As normal for me, I completely ignored the 15 second steep time – I just don’t get much out of these short steep teas when I do them as recommended. I steeped 2 teaspoons in 8 ounces of water that was just off boiling. It was fantastic! Lightly malty and sweet with a bit of dust.
I have not tried any Jin Jun Mei from any other companies so I have no basis for comparison in that regard. I have other malty teas that I am equally pleased with so it wouldn’t be a must keep around tea, but if I were placing an order from Yezi, I’d certainly throw this into the cart.
I’ll try resteeping later and see if my unorthodox steeping method harmed the potential for resteeps. :)
This tea never stood a chance. The only other Jin Jun Mei I’ve had was from the Verdant Reserve club and it pretty much blew my mind. No other Jin Jun Mei will ever compare. This tea is still enjoyable for sure. It’s not as sweet as I’d like it to be, more of a dry flavor and more woodsy, but still very smooth and complex in flavor. I like the Qing Ping and the High Mountain ones better, though. I have the Jin Pin left to try. Overall, I’m very pleased with Yezi teas.
Such a good day for a comforting pot of tea—it’s overcast and raining just enough to want something warm, a lazy Friday where I’ve gotten enough sleep for once, R only has a half day of work, and I’ve busted my butt all week so I can work slowly today, not too much to do. Tomorrow’s Courtney’s bridal shower, and soon I’ve got to put the finishing touches on our 2 final wedding trips for October. Yesterday’s news of the Pope has me feeling hopeful and surprised still. Working through Breaking Bad and reading today from the Times they’re auctioning off set memorabilia makes me sad and affectionate all over again about Gale’s notebook and Walt Whitman’s poetry—his books always seem to be inscribed and weirdly pivotal to people (Remember Monica Lewinsky’s copy? Right around when that was happening I was in the hospital for an extended stay and the one thing I remember my mom bringing me that helped me get through it was my well worn underlined and margin-annotated copy of Leaves of Grass. Then there’s Dead Poets Society…). Anyway, feeling pretty good.

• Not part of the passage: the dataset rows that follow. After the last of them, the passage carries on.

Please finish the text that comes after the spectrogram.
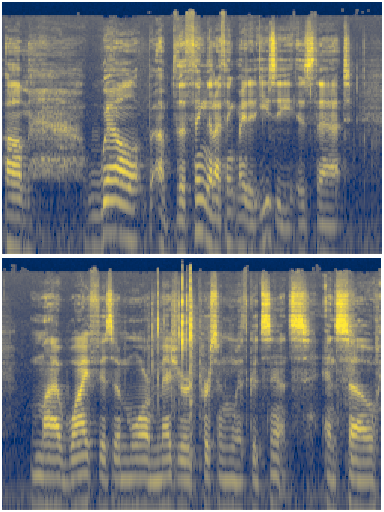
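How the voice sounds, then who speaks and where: A male psychologist guest with a lowish voice searches for his words, filling pauses with ums and small restarts. A faint hiss sits under the recording. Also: fairly even intonation. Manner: hesitant, many fillers, self-deprecating chuckles. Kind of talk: casual interview talk.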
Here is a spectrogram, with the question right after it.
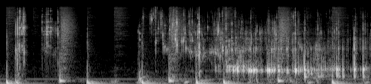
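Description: Shotgun Wedding beer pours into a Guinness glass with close, wet glugging and dripping: uneven liquid splashes and plops give way to a steadier rising fill tone as the glass fills.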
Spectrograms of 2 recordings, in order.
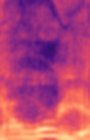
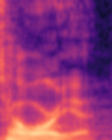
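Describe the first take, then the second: First: It sounds needy and eager to please. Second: It sounds calm, steady and self-assured. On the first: The speaker feels lower in value than the listener. The speaker calls it wrong. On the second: The speaker feels equal in value to the listener. The speaker calls it right.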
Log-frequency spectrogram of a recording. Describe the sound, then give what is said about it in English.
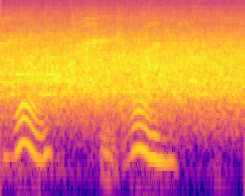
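A clapping sound effect: a steady wash of dense applause runs the whole way through, with a voice calling out twice over it in short rising-and-falling bursts. “You putting the clapping thing on there?”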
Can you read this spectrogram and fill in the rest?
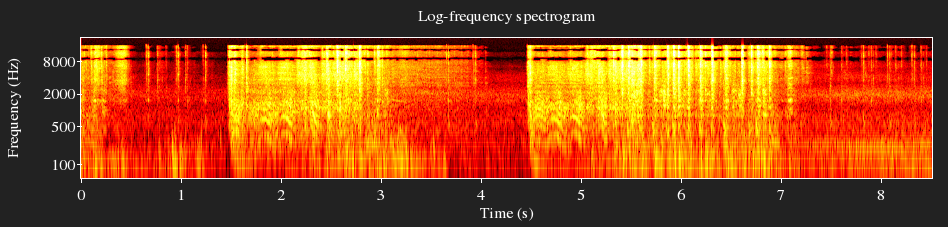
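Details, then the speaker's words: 1972 Toyota Celica 18RC, first start in 26 years with the rebuilt original carburetor, cold day around 30–41°F: cranks, catches, dies, then restarts at high idle with an uneven tapping knock. Possible rod knock, expected to clean up; unconfirmed. "that was kind of a little bit scary but that wasn't a rod knock was it uh it might be a little bit of a rod knock but it should clean up right"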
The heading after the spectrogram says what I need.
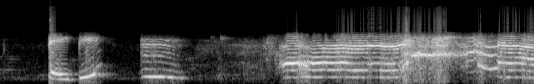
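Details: Adult cough: one or two brief cough bursts, followed by a baby's high-pitched laughing squeals.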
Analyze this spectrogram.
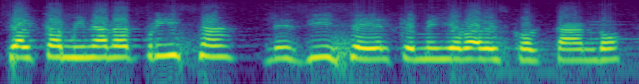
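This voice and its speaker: High-voiced woman giving testimony. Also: fairly even intonation, brisk. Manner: earnest, repetitive storytelling. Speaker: testimony speaker. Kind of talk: personal religious testimony. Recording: dull lo-fi radio recording with faint music.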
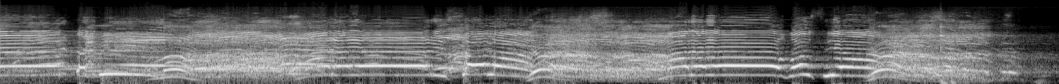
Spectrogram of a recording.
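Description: A large crowd at an Islamic sermon chants the takbir in response, loud, repeated unison shouts rising and falling in several waves across the clip, close and dense.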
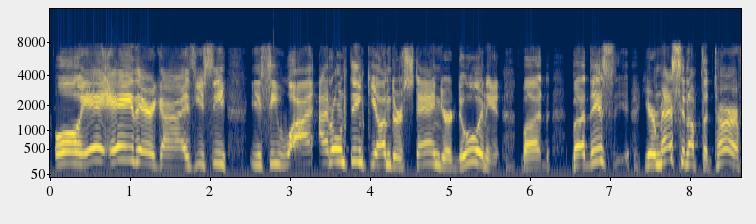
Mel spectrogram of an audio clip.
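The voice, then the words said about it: Put-on North Dakota-like accent. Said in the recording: “using like a North Dakota accent to go for the whole Chicago thing ... the Chicago impression”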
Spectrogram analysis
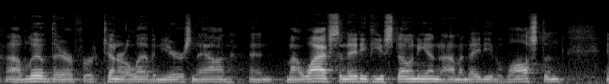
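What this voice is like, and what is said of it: Texan accent. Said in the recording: “I'm traveling on a Texas passport ... if you didn't know by my accent, I'm not from Chicago”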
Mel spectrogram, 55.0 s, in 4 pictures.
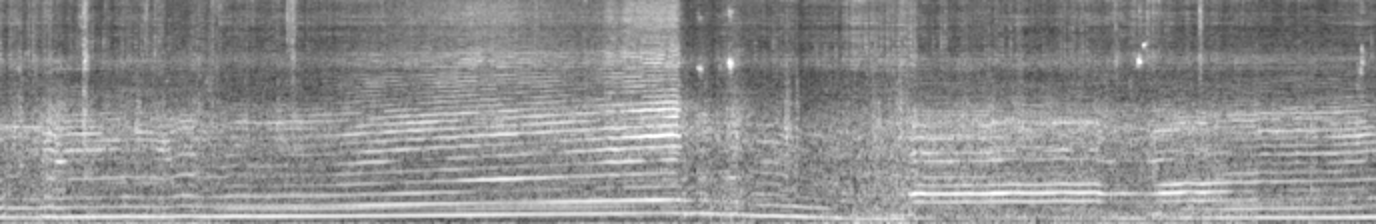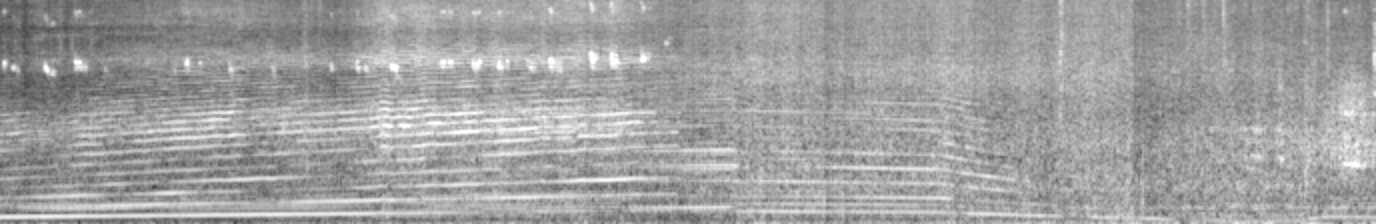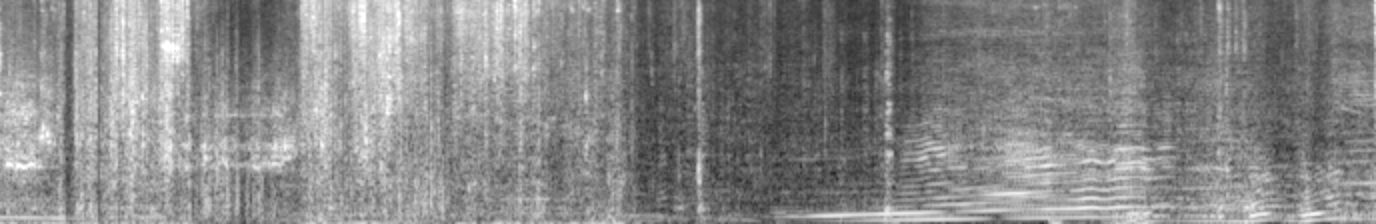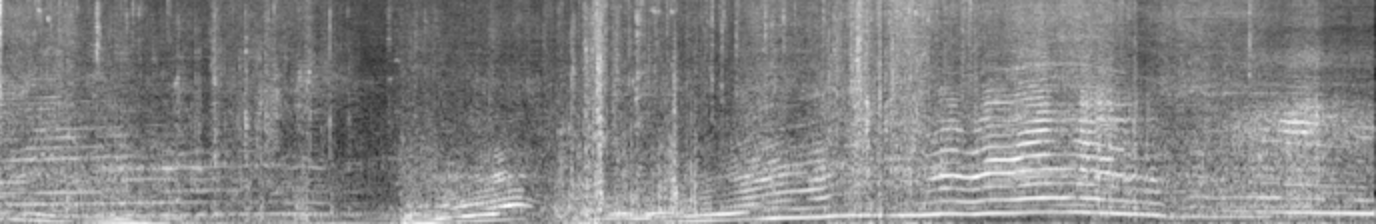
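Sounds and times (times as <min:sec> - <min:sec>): car engine revving: 0:00.0 - 0:33.6, 0:35.3 - 0:55.0
tyres scrubbing and rattling on dirt: 0:24.4 - 0:37.0, 0:37.8 - 0:54.3.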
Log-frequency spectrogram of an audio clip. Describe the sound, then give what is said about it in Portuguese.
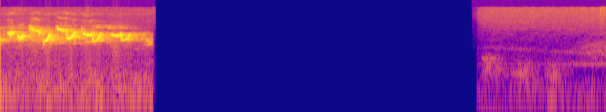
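A small bird under a tree chirps in a quick burst of high, bright tweets lasting about a second and a half, then stops, leaving near silence and a faint low background hum. “viu debaixo de uma árvore um passarinho que devia ter caído do ninho.”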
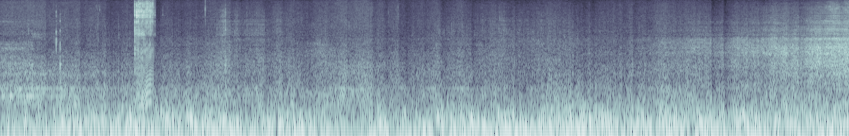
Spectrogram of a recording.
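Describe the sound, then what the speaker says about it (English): Steady wind buffets the microphone outdoors at Dublin Airport, a continuous loud low rumble with a broad hiss and no breaks for the full stretch. "Wind."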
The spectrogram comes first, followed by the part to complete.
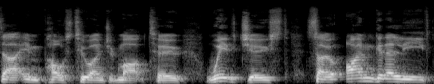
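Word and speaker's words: DJUCED: reviewed a Hercules controller I've been calling it dju so I found out recently that they actually pronounce it Juiced which is Hercules's own DJ software um it's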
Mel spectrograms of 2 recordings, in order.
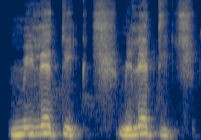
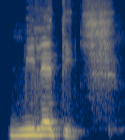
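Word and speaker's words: Miletić: Svetozar Miletic. Cuando las palabras en estas lenguas balcánicas terminan con C, se pronuncia che.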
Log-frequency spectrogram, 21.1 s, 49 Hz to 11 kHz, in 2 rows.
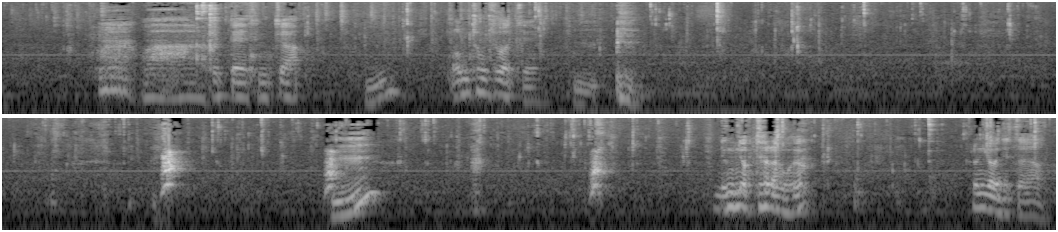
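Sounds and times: faint chewing clicks: 2.8s - 13.8s, 14.4s - 21.0s
dog barking: 12.1s - 12.5s, 13.8s - 14.0s, 16.4s - 16.7s.

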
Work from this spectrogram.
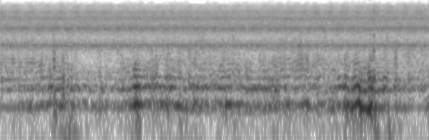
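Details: Wild honey bees at a massive nest while honey hunters approach and harvest it. A steady low droning hum runs throughout, with a soft thump near the middle and a slightly louder swell toward the end.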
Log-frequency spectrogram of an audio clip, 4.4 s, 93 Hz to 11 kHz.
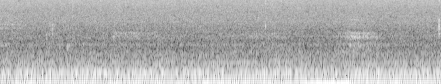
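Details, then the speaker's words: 1992-1996 Lexus SC300/SC400 just after ECU install or battery reconnect: low idle rumble with a slightly uneven pulse; fuel trims were cleared and the ECU is relearning, expected to stabilize after a few minutes. "this is basically your ECU has to relearn the vehicle um you're clearing out the the memory of the ECU the the fuel Trims and everything else and after a few minutes it should stabilize start running"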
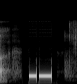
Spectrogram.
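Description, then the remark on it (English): A phone line busy tone as a tie line connection drops out: two steady, pure beeps, a short one then a longer one, heard clearly in a gap between brief bits of talk at the start and end. “I think we've just lost you on the tie line.”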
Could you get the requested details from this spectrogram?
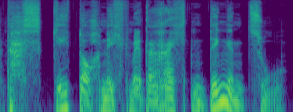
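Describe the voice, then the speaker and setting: A man voicing an experienced old shaman who speaks in a calm, pondering way in a storybook. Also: low voice, measured pace, breathy edge, no echo, studio quality, full character voice. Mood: thoughtful. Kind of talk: storybook narration.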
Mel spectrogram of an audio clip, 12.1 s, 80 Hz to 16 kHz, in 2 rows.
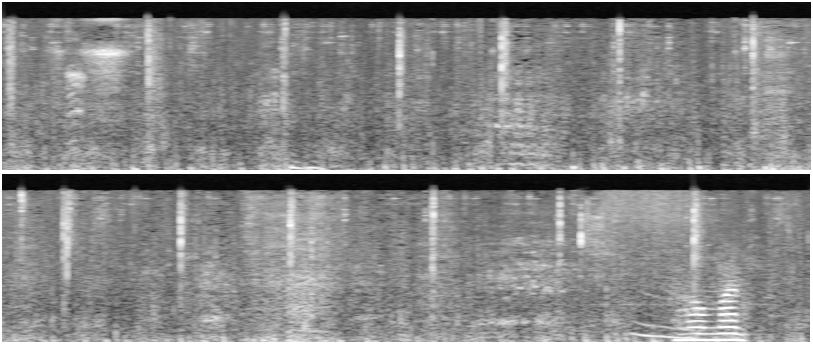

These leaves are pretty dry, long and golden. There’s a satisfying quality to this tea that works really well with my mood and the weather. It’s got hints of woody astringency like a darjeeling/Nepali tea, but it’s also smooth and carby (while staying medium-bodied, not too thick) with a faint orchid thing going on. As it cools to tepid, it gets quite noticeably sweeter which I like.
Thank you Yezi Tea for a free sample of this tea!
This tea tastes very much like Zhen Qu from Butiki. It has the same honey notes that I usually interpret as mushroom flavored. It is a delicate black tea, not the least bit bitter or astringent. This is a good quality tea, but not the type of black tea that I personally favor.
I may not have used enough leaf for this cup. I am comparing this to the 2 other teas I received from Yezi Tea. This is my least favorite of the 3. A little weak, a little more bitter than the other two. Still a good cup of tea, but if I had to choose I would choose one of the other 2 to buy again. I am comparing to Gao Shan, and Qing Pin.